The Dutch government closed its airspace to all Boeing 737 MAX 8 aircraft following the second major crash involving that model in less than four months, killing 346 people. The decision was made on Tuesday by Cora van Nieuwenhuizen, the country's Minister of Infrastructure and Water Management, a spokesperson confirmed to NL Times.
A mechanic was arrested at Maastricht Aachen Airport after being caught working on airplanes while drunk. The mechanic, a 40-year-old from Russia, was fined 2,300 euros, the Koninklijke Marechaussee said on Facebook.
Ryanair refused an invitation from the Tweede Kamer, the lower house of Dutch parliament, to discuss safety and working conditions of aviation employees. No experts were invited, and the conversation is mainly aimed at nailing Ryanair to the pillory, the Irish budget airline said in a letter to the Parliamentary Committee for Infrastructure and Water Management, NOS reports.
The Netherlands is going to work for a better legal position for Dutch flight staff working for foreign airlines. The Dutch government teamed up with Belgium, Denmark, France, Germany and Luxembourg to tackle this problem together in Europe, NOS reports.
The people living around six Dutch airports joined forces to fight against what they consider the undesirable growth of aviation in the Netherlands. On Tuesday they established a national residents' council on aviation called LBBL, ANP reports.
A collision between an Air France plane flying from Paris to Amsterdam and an EgyptAir plane flying from Oostende to Cairo was narrowly avoided last year. The EgyptAir plane misunderstood air traffic control's instructions, resulting in the two planes flying only 4 seconds apart over Ghent on January 1st, 2017, according to an interim report from the Air Accident Investigation Unit, RTL Nieuws reports.
Dutch scientist Henk Hesselink believes that airports with circular runways are the future of aviation.

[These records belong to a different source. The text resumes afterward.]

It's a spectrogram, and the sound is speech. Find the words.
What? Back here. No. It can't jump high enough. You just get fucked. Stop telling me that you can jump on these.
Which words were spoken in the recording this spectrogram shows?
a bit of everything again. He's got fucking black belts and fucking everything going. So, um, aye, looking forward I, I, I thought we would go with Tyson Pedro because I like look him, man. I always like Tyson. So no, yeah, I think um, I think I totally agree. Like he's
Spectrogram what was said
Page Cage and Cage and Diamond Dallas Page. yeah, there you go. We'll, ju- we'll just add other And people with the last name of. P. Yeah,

His years long research shows that circular runways have many benefits, including that they are less noisy and more environmental friendly, he explained to NOS.
The government wants the Netherlands to be nearly CO2 emissions free by 2050, according to Economic Minister Henk Kamp's Energy Agenda. The Agenda contains a number of measures to reduce dependency on fossil fuels and encourage sustainable living. Environmental organizations call the plan unambitious, NU.nl reports.

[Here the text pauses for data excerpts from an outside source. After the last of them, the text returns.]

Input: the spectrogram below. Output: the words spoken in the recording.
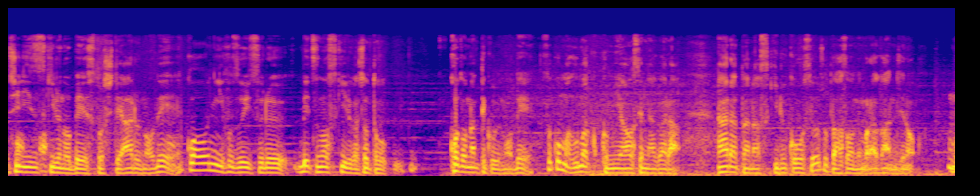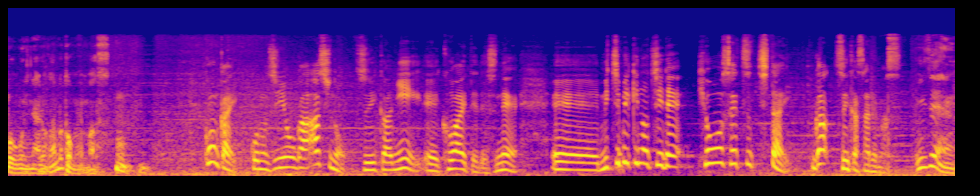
シリーズスキルのベースとしてあるのでここに付随する別のスキルがちょっと異なってくるのでそこをまあうまく組み合わせながら新たなスキル構成をちょっと遊んでもらう感じのボブになるかなと思います。今回この陣王が足の追加に、えー加えてですね、えー導きの地で氷雪地帯が追加されます。以前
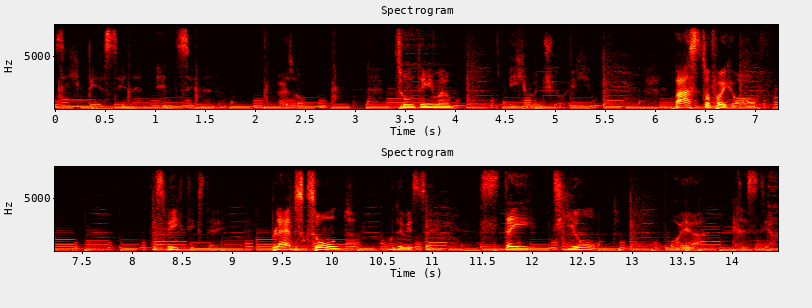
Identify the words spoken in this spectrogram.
Sich besinnen, entsinnen. Also zum Thema, ich wünsche euch, passt auf euch auf. Das Wichtigste, bleibt gesund und ihr wisst, stay tuned. Euer Christian.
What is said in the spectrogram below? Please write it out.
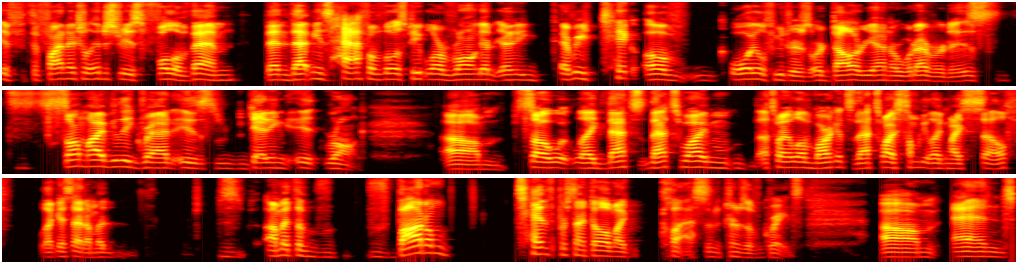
if the financial industry is full of them then that means half of those people are wrong at any, every tick of oil futures or dollar yen or whatever it is. Some Ivy League grad is getting it wrong. Um, so like that's that's why that's why I love markets. That's why somebody like myself, like I said, I'm a I'm at the bottom tenth percentile of my class in terms of grades. Um, and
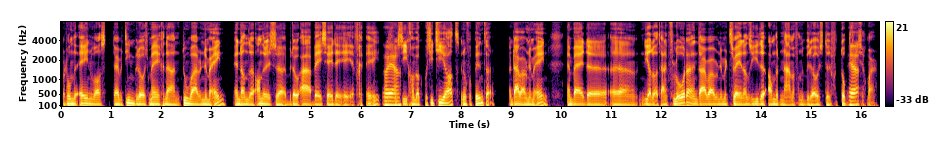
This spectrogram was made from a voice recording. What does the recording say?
ronde 1 was, daar hebben tien bureaus meegedaan. Toen waren we nummer 1. En dan de andere is eh, bureau A, B, C, D, E, F, G, E. Dus Oh ja. dan zie je gewoon welke positie je had en hoeveel punten. En daar waren we nummer 1. En bij de, eh, die hadden we uiteindelijk verloren. En daar waren we nummer 2. En dan zie je de andere namen van de bureaus, de top 3, Ja. zeg maar.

Air France-KLM may give in to the French pilots' demand that the capacity growth within the airline cooperation be shared "more evenly", ANP reports. This would be detrimental to KLM, which is currently growing while Air France is shrinking, but new CEO Jean-Marc Janaillac is prepared to consider the demand.
Airline KLM is saying goodbye to its last Fokker 70 plane on October 29th next year, thereby putting an end to a 100 year period of Fokker planes in the KLM fleet
A group of 18 families, frustrated by the Netherlands’ slow pace at investigating the crash of flight MH17, are calling on Prime Minister Mark Rutte to pressure Russia, Ukraine, and the United States into releasing raw radar images taken on the day of the crash. They are angered that Russia vetoed a proposal last July to try suspects in the MH17 explosion at the International Criminal Court, and that it will still take another six months before the Netherlands decides how to proceed with a prosecution, if any is to take place.
The average price of airfare rose by 5.4 percent last year despite a sharp drop in the price of oil, according to Statistics Netherlands (CBS) figures provided to NOS. The price of holiday packages also went up by 1.5 percent.
Air France-KLM joined the group of the five largest European airlines to lay out regulatory demands to the European Union. The airlines presented their demands as a part of a shared vision for a new EU aviation strategy.
The pilots of Lufthansa will go back on strike on Friday, reports the airline's website. All Friday flights from Amsterdam to Frankfurt and at least one flight to Munich are cancelled.
Civil airspace over eastern Ukraine should have been closed at least two months before a missile brought down Malaysia Airlines flight MH17, aviation experts said this weekend. Pointing to the increased use of the airspace for warfare in the conflict between Ukraine and Russia, the analysts say it makes no sense the airspace was still open for civilian flights on July 17, 2014, when the Boeing 777 blew apart in the sky.
Eindhoven Airport is suffering with the fog, the Volkskrant reports quoting Reuters.